### What to work on
Return the number of lines below with "from" in them, and nothing else.

### Provided information
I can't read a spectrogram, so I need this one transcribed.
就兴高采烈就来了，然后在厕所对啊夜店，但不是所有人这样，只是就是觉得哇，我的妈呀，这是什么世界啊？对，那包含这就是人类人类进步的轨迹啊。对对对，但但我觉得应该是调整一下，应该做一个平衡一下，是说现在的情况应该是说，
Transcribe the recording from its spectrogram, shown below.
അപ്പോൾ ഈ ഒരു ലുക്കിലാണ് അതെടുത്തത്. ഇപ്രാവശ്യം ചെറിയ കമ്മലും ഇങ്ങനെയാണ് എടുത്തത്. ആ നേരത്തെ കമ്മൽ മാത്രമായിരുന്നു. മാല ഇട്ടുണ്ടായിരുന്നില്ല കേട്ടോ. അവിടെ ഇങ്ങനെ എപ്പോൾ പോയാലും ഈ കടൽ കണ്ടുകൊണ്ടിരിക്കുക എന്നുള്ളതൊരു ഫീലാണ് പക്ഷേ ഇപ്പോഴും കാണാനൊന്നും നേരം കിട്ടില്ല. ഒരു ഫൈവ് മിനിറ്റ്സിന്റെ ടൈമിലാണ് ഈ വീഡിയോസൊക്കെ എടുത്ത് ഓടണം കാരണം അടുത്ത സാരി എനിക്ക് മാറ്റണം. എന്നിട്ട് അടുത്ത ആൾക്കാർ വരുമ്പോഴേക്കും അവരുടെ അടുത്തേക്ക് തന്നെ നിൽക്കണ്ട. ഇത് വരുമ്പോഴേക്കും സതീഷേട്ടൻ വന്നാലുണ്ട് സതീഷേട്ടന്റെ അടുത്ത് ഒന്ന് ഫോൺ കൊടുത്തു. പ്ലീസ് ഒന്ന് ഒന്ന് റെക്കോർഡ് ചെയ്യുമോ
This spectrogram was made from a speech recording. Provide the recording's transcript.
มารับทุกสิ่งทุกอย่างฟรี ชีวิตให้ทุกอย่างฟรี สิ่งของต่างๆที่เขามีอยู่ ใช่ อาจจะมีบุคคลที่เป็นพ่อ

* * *

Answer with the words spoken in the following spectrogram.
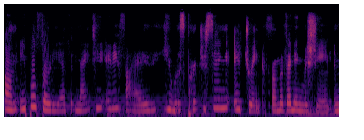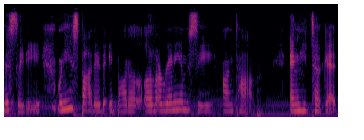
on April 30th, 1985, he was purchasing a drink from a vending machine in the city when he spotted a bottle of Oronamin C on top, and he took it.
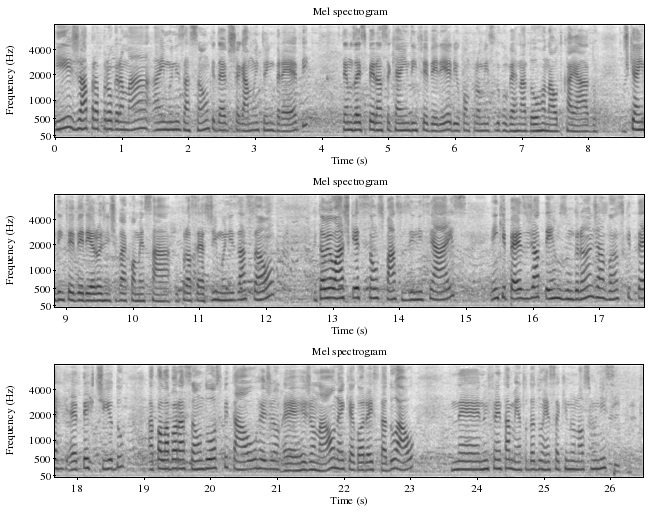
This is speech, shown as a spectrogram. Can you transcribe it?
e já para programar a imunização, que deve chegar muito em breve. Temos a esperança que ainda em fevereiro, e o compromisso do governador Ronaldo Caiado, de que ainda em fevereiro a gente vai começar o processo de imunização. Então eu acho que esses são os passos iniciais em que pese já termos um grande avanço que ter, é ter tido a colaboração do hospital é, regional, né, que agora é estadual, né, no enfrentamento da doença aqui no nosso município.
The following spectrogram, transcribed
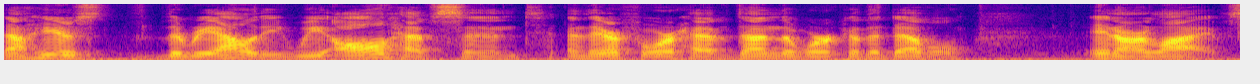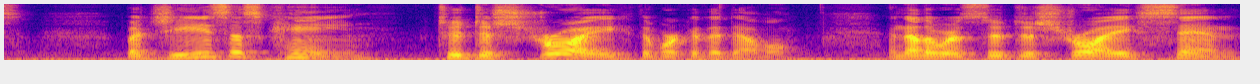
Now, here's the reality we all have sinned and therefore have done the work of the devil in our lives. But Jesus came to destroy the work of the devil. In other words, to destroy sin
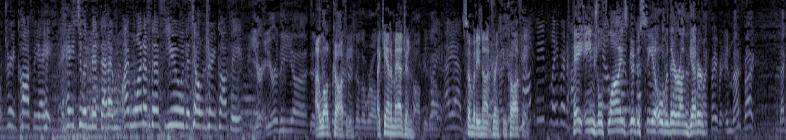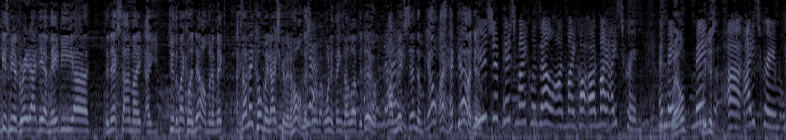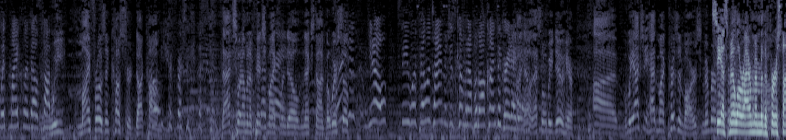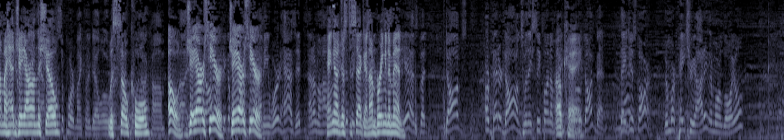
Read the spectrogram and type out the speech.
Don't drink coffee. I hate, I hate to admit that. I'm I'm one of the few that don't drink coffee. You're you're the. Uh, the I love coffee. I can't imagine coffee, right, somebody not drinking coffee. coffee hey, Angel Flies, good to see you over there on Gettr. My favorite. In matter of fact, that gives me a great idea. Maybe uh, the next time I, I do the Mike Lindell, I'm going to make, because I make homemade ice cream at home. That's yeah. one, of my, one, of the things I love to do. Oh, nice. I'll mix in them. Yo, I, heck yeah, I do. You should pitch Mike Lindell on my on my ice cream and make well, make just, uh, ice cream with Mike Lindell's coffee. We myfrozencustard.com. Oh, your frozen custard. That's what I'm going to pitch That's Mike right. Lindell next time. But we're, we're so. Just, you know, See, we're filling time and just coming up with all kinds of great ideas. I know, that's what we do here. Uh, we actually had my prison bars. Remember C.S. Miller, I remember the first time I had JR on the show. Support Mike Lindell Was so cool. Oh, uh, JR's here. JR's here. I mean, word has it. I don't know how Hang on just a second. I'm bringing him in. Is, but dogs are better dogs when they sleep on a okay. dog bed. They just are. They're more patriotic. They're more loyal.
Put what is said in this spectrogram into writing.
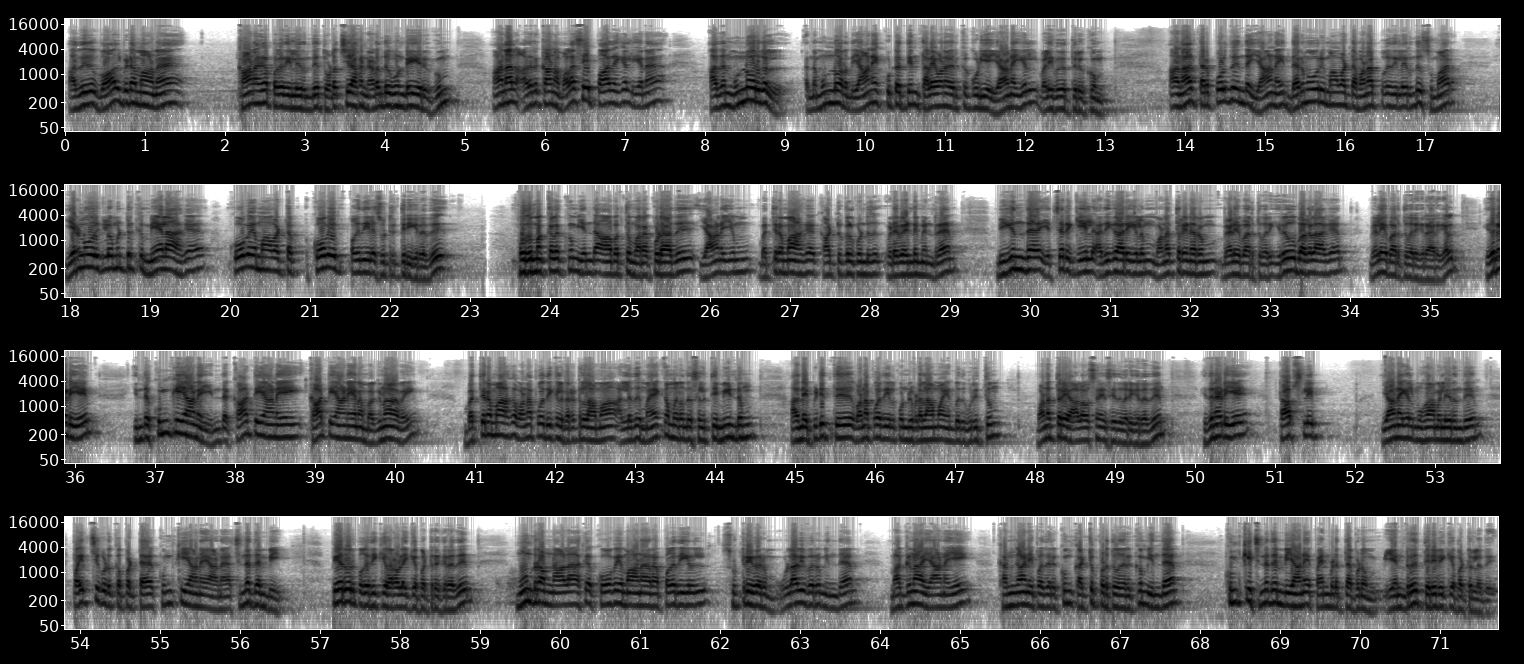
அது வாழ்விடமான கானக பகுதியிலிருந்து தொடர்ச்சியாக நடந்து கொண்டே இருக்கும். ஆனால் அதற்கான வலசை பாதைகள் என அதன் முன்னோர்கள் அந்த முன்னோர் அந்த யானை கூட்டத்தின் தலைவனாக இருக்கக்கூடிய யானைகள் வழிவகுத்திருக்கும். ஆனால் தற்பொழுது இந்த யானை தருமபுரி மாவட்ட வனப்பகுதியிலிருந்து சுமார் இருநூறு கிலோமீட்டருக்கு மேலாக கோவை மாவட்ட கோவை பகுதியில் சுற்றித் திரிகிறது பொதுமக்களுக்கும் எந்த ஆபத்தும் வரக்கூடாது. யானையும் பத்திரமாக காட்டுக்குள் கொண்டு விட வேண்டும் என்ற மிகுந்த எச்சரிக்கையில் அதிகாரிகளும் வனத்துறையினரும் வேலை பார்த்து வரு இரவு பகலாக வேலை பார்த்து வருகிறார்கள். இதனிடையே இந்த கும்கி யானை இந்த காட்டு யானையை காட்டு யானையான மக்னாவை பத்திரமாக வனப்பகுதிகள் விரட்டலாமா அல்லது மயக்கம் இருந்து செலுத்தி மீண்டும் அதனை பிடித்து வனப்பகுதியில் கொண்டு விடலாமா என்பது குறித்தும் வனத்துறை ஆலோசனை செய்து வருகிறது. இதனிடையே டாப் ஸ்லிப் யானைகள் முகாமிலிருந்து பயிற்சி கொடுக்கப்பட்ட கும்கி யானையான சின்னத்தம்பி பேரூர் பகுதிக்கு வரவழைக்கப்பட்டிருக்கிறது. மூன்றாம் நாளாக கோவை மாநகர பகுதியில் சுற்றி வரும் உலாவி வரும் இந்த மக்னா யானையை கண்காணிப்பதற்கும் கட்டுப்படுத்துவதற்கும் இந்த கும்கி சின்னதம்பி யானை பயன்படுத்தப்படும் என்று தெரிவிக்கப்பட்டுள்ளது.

### Written answer
3